Roberto Rossellini Profile
Born into a bourgeois Roman family, Rossellini spent his formative years under Mussolini's fascist fist and, by his early 30s, had drifted into filmmaking--a common pattern amongst the idle Italian rich. He worked with his friend, producer Vittorio Mussolini, the son of "Il Duce", on the script for "Luciano Serra Pilota" (1938), a propaganda film which showed some early marks of a neorealist style. After directing a handful of pictures under the official government banner, Rossellini, the stereotypically apolitical Roman, made an indelible mark on world cinema in 1945 with "Open City." Despite a lukewarm response in Italy, the film was a sensation in France and the US with its raw, near-documentary style: grainy black-and-white photography, amateur performers and real locations. These were elements that audiences had not previously seen in feature films, and "Open City" was hailed as bringing a new kind of realism, "neorealism," to the screen.
While his two subsequent films--"Paisan" (1946, one of his greatest achievements) and "Germany, Year Zero" (1947)--bore the hallmarks of the neorealist style, Rossellini drew increasing critical fire for his use of melodrama (especially through his brother Renzo's musical scores) and Hollywood narrative conventions. He had never been a strict neorealist, however. His aim was to understand rather than recreate reality, sometimes for an expressly pedagogical function (witness his masterful and unusual "The Flowers of St. Francis" 1948), and he incorporated other expressionistic elements into nearly all his work. These elements are particularly evident in films such as the underappreciated "Fear" (1954), with its psychologically based visuals, but had already been partially present in "Open City".

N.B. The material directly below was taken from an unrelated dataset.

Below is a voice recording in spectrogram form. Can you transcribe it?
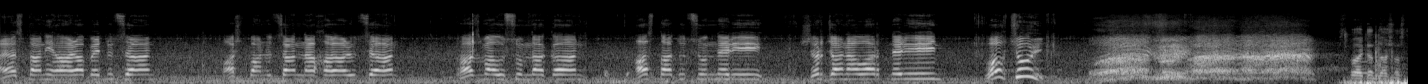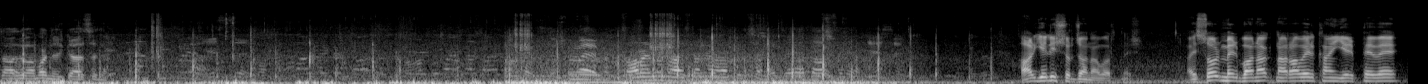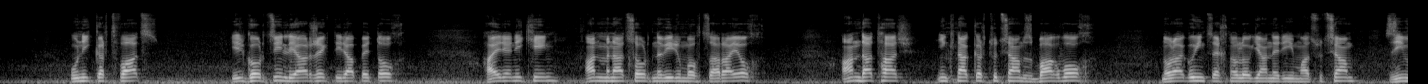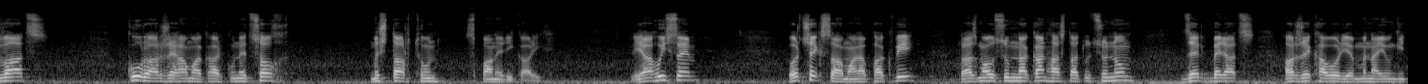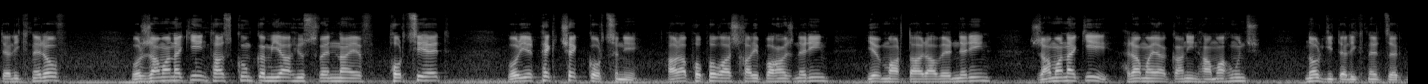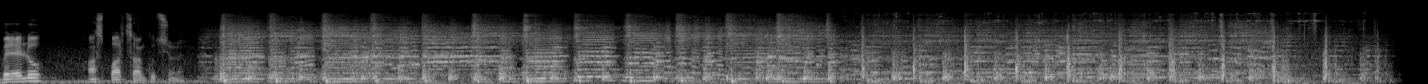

In 1949, Rossellini further challenged the film community's expectations by forming a creative and personal--not to mention scandalous--union with one of Hollywood's greatest stars, Ingrid Bergman. Beginning with "Stromboli" (1949), the pair collaborated over a six-year period on seven films, all of which proved disastrous with both critics and public. (Several years later, however, writers for Cahiers du Cinema were hailing "Voyage in Italy" (1953) as a masterpiece, and its influence is readily apparent in films by French New Wave directors.) By 1958, the two had separated, following revelations of Rossellini's affair with Indian screenwriter Somali Das Gupta. Rossellini's documentary "India" (1958) was a box-office failure, although its critical reputation remains high. Commercial success finally returned with "General Della Rovere" (1959), a wartime Resistance story which also marked a return to the familiar neorealist style; Rossellini would later see the film as a retread of the ideas and forms of his previous successes.
By 1964, Rossellini had been canonized by numerous critics, as well as fellow filmmakers like Jean-Luc Godard and Bernardo Bertolucci (in the latter's "Before the Revolution" 1964, a character declares, "One cannot live without Rossellini!"). Concerned chiefly with the state of cinema and its function as an artistic and educational tool, Rossellini decided to remove himself from the commercial arena. Viewing himself as a craftsman and not an artist, he devoted his creative energies to TV films on science and history: the five-hour "L'Ete del Ferro/The Age of Iron" (1964), the twelve-hour "Lotta Dell'Uomo per la Sua Sopravvivenza/Man's Struggle for Survival" (1967) and the six-hour "Atti Degli Apostoli/The Acts of the Apostles" (1968), as well as biographies of Socrates, Blaise Pascal, Augustine of Hippo, Descartes, Jesus and Louis XIV. Only the latter," The Rise of Louis XIV" (1966), has received its due acclaim, chiefly because it is one of the few to have been screened theatrically.
Biographical information supplied by TCMdb